Structural wood panels fastened to a stick-framed wall add stiffness and strength. That's the principle behind braced-wall requirements in the International Residential Code (IRC), and the principle underlying engineered shear wall design in the International Building Code (IBC) and in engineering standards such as the American Society of Civil Engineers standard ASCE-7. So if one layer of plywood or OSB on a framed wall is good, would two layers be better? That's the question considered recently by subscribers to the Structural Engineers Association mail list at www.seaint.org. Although the case in point related to seismic issues, not wind resistance, the discussion offers lessons for builders in high-wind country too. The problem was raised by Long Beach, California, engineer Charles Laines. In a posting, Laines wrote, "Contractor 'forgot' the interior layer of plywood in a shear wall spec'd for sheathing on both sides. Wants to put double layer on the outside since the interior has been finished. I cannot find any restrictions in the codes." Several engineers responded skeptically to the idea of doubling up "shear panel" on one side of the wall, instead of on the inside and outside faces. One engineer's gut reaction: "I can’t imagine that two layers of sheathing of the same side of the wall would accomplish anything other than tearing the studs up." But Tom Skaggs, Manager of Product Evaluation at APA - The Engineered Wood Association, chimed in to note that there is some precedent for the proposed idea. "We did testing on double layered singled sided diaphragms," wrote Skaggs. The concept was a retrofit of an existing roof diaphragm with a second layer of panels, fastened with 14 gauge staples. Panel edges were staggered so that edge nailing would miss the framing, Skaggs noted, and "results were favorable." Download "Research Report 138" from the APA Web site. Coastal Connection contacted Tom Skaggs to ask if the idea of adding panels to the outside of a structure might be valid in high-wind situations — for example, as a wall retrofit in Florida or elsewhere on the Atlantic or Gulf coasts, when existing siding was being replaced anyway. After consulting with several other APA engineers, Skaggs got back to us with some comments. "Tests have shown that it can work," he noted, and the building code states that "shear walls are permitted to be calculated by principles of mechanics without limitations." But field installation details are significant, Skaggs warned: "The biggest concern is splitting of the shear wall boundaries. And it’s extremely difficult to assess splitting in a non destructive fashion." Skaggs also passed along a more detailed response from APA Help Desk engineers, who noted two building code references: "2006 International Building Code, Section 2305.3.9, Summing shear capacities. The shear values for shear panels of different capacities applied to the same side of the wall are not cumulative except as allowed in Table 2306.4.1." That table makes no mention of two layers of sheathing on a single side of the wall, the Help Desk said. But when it comes to two-faced shear walls, the code reads, "The shear values for material of the same type and capacity applied to both faces of the same wall are cumulative.
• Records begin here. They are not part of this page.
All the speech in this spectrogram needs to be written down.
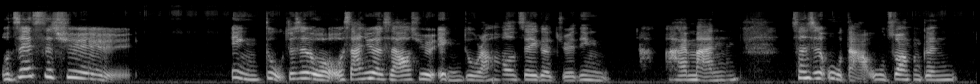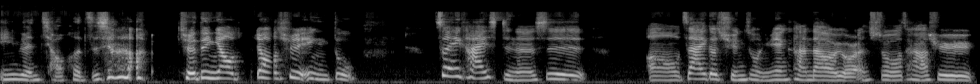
我这次去印度，就是我我三月的时候要去印度，然后这个决定还蛮。算是误打误撞跟因缘巧合之下，决定要要去印度。最一开始呢是，嗯、我在一个群组里面看到有人说他要去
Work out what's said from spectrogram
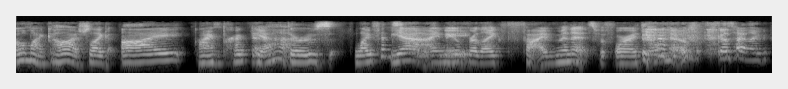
Oh my gosh, like I I'm pregnant. Yeah. There's life inside. Yeah. I knew for like five minutes before I told him because I like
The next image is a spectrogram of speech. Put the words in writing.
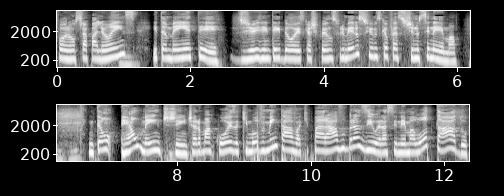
foram os Trapalhões e também ET, de 82, que acho que foi um dos primeiros filmes que eu fui assistir no cinema. Então, realmente, gente, era uma coisa que movimentava, que parava o Brasil. Era cinema lotado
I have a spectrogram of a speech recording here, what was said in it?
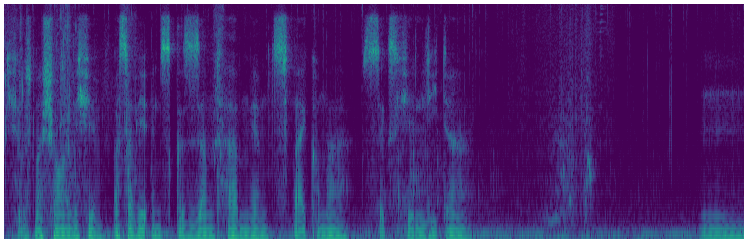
Ich jetzt mal schauen, wie viel Wasser wir insgesamt haben. Wir haben 2,64 Liter. Hm.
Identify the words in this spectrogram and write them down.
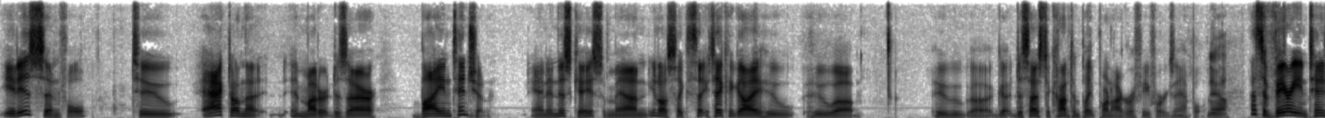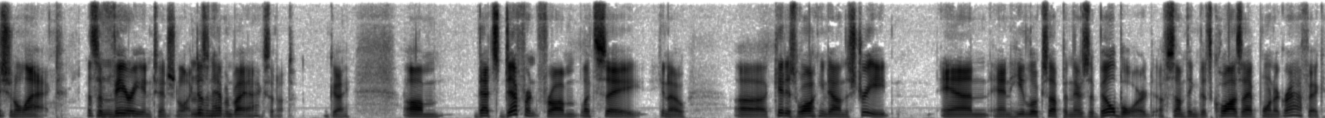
It is sinful to act on that immoderate desire by intention. And in this case, a man, you know, it's like take a guy who who uh, who uh, g- decides to contemplate pornography, for example. Yeah. That's a very intentional act. That's a very intentional act. It doesn't happen by accident. Okay. Um, that's different from, let's say, you know, uh, kid is walking down the street and and he looks up and there's a billboard of something that's quasi pornographic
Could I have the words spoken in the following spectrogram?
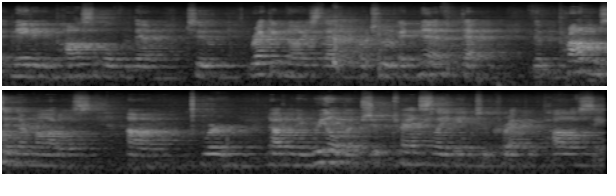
that made it impossible for them to recognize that or to admit that the problems in their models um, were not only real but should translate into corrective policy.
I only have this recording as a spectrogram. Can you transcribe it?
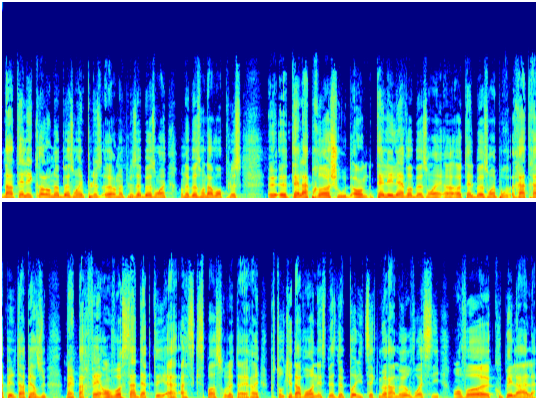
Dans telle école, on a besoin de plus, euh, on a plus de besoin, on a besoin d'avoir plus telle approche ou on- tel élève a besoin, a, a tel besoin pour rattraper le temps perdu. Ben parfait, on va s'adapter à, à ce qui se passe sur le terrain plutôt que d'avoir une espèce de politique mur à mur. Voici, on va couper la, la,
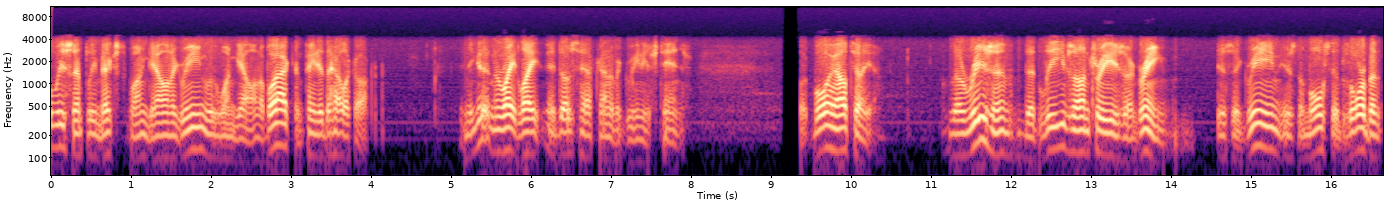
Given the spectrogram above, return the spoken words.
we simply mixed one gallon of green with one gallon of black and painted the helicopter. And you get it in the right light, it does have kind of a greenish tinge. But boy, I'll tell you, the reason that leaves on trees are green is that green is the most absorbent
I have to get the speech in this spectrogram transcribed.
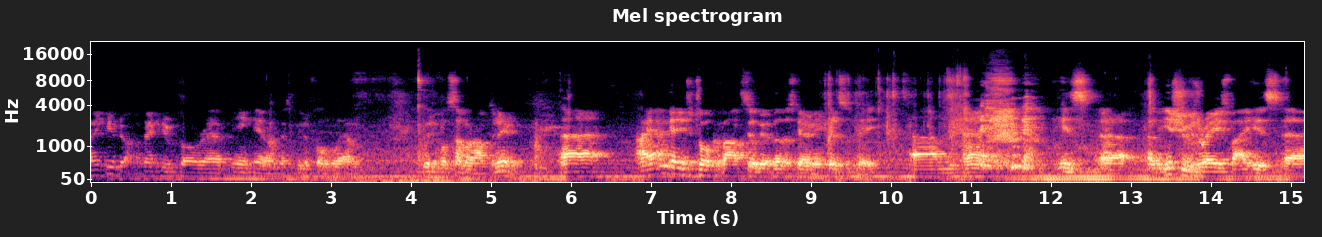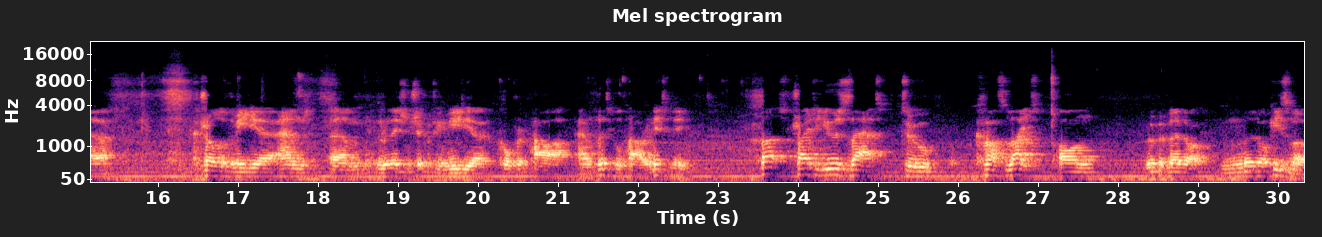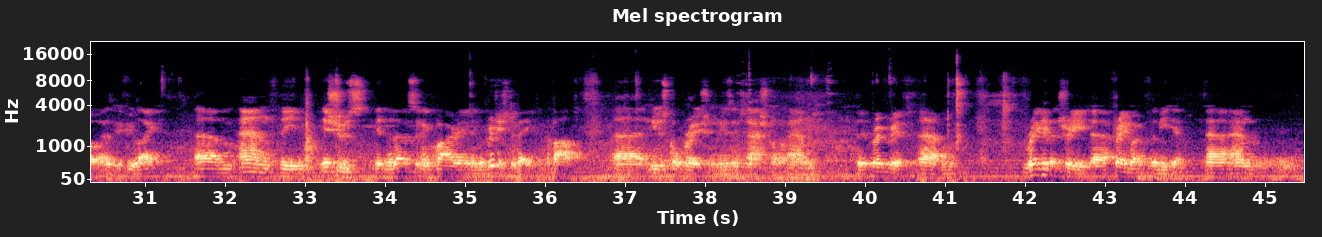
Thank you, John. Thank you for uh, being here on this beautiful, um, beautiful summer afternoon. Uh, I am going to talk about Silvio Berlusconi principally, um, and his uh, and the issues raised by his uh, control of the media and um, the relationship between media, corporate power, and political power in Italy. But try to use that to cast light on Rupert Murdoch, Murdochismo, as if you like, um, and the issues in the Leveson inquiry and in the British debate about uh, News Corporation, News International, and the appropriate um, regulatory uh, framework for the media, uh, and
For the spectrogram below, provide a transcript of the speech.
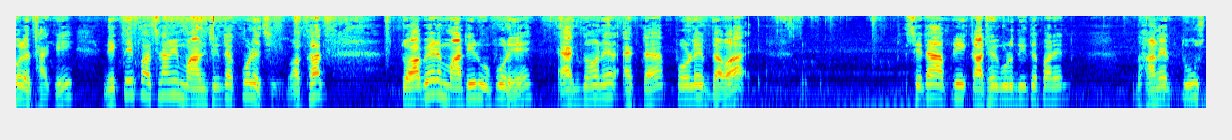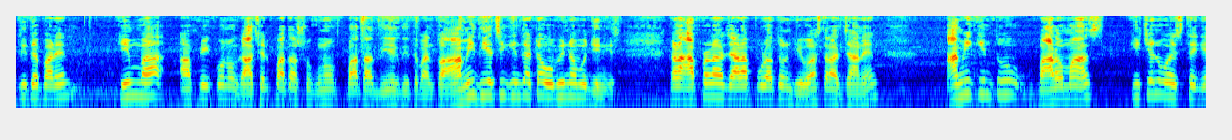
বলে থাকি, দেখতেই পাচ্ছেন আমি মালচিংটা করেছি। অর্থাৎ টবের মাটির উপরে এক ধরনের একটা প্রলেপ দেওয়া, সেটা আপনি কাঠের গুঁড়ো দিতে পারেন, ধানের তুষ দিতে পারেন, কিংবা আপনি কোনো গাছের পাতা, শুকনো পাতা দিয়ে দিতে পারেন। তো আমি দিয়েছি কিন্তু একটা অভিনব জিনিস। কারণ আপনারা যারা পুরাতন ভিভাস তারা জানেন, আমি কিন্তু বারো মাস কিচেন ওয়েস্ট থেকে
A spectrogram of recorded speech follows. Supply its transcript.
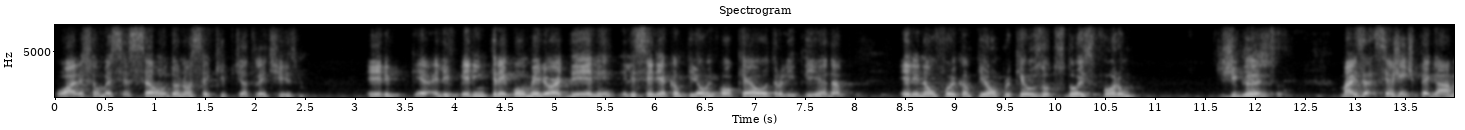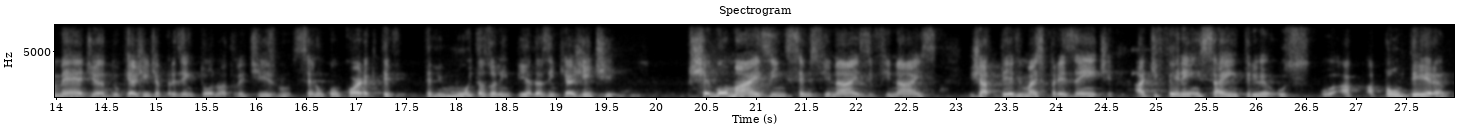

Where the material capacities are not equal, the allowable shear shall be either two times the smaller shear capacity or the capacity of the stronger side, whichever is greater." Can these principles be extended to shear walls with double sheathing layers? The Help Desk offered a cautious "yes":
"Even though two layer shear walls aren't directly addressed in the code, there is no technical reason to prohibit their use provided that the calculated design capacities can take the calculated loads and a load path is provided. The calculated design capacities could be developed using the principles established in the high shear load diaphragm noted above. The capacity of the wall hold-downs should be given careful consideration; their ability to resist overturning may be the limiting factor".
To our knowledge, this particular system has never been tested either monotonically (static) or cyclically. APA Engineers see no reason why this system could not be used in ways similar to use of a double-sided shear wall or a double-sheathed diaphragm (as discussed in APA Report 138) if: 1.) minimum fastener penetration into the framing is met
2.) panel vertical edges are staggered to minimize lumber splitting
3.) consideration is given to top and bottom plate fastening
4.) overturning, including hold down and bottom plate crushing, is studied
One engineer, formerly with APA, has suggested using 50% of the shear capacity of the top layer as additional capacity. It would appear, that this approach would be a conservative alternative. However, if care is taken in fastening the top layer, this approach might be too conservative. Is it a good idea? Maybe. But as Tom Skaggs remarks, "The shear wall capacity of the panels are limited by nail bending, and not panel shearing through the thickness. So, perhaps a more cost effective solution is to just add fasteners into the existing panels."